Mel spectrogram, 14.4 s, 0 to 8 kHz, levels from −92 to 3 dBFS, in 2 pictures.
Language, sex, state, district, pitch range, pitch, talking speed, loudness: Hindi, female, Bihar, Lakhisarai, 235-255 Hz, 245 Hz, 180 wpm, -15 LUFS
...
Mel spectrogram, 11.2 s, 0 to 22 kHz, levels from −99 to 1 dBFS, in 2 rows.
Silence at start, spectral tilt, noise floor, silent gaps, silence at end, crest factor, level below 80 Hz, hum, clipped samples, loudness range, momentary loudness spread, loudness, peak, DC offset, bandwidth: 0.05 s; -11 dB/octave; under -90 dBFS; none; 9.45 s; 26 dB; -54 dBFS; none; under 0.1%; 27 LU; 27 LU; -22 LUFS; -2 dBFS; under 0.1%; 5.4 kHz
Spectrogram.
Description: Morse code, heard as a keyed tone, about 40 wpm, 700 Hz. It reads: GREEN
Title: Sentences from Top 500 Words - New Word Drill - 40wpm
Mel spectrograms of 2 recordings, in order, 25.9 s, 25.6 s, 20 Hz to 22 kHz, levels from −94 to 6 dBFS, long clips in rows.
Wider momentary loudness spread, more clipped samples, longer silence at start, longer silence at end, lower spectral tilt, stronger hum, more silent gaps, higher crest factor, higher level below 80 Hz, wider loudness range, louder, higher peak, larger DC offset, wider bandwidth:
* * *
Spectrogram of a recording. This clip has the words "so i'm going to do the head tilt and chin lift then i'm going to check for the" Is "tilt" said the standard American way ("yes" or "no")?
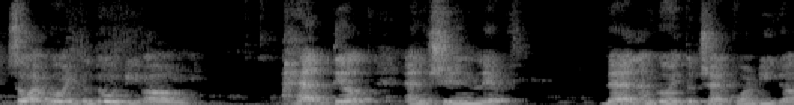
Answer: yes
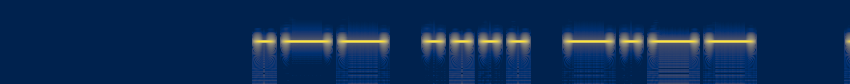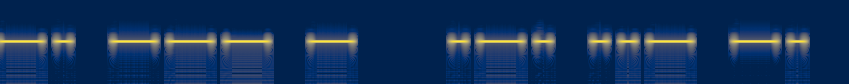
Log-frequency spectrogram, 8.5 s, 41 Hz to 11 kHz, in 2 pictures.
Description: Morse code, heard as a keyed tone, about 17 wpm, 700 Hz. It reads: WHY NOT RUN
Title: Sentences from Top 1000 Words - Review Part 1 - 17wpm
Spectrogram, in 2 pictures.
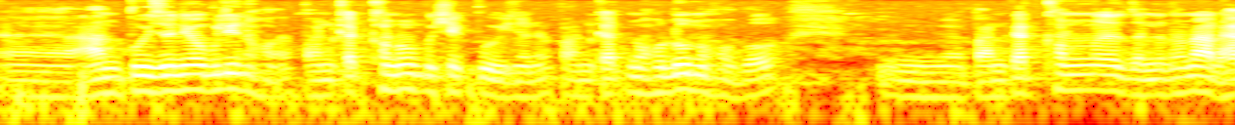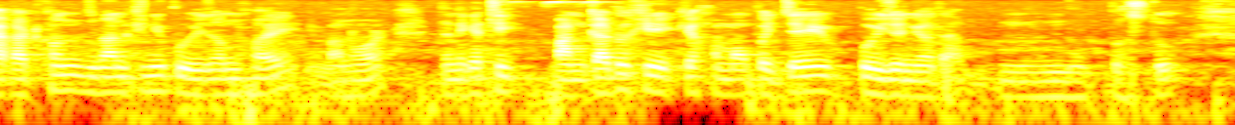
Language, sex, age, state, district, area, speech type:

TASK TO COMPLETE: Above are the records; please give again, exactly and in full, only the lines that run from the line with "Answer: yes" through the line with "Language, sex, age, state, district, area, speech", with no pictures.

RESULT:
Answer: yes
Log-frequency spectrogram, 8.5 s, 41 Hz to 11 kHz, in 2 pictures.
Description: Morse code, heard as a keyed tone, about 17 wpm, 700 Hz. It reads: WHY NOT RUN
Title: Sentences from Top 1000 Words - Review Part 1 - 17wpm
Spectrogram, in 2 pictures.
Language, sex, age, state, district, area, speech type:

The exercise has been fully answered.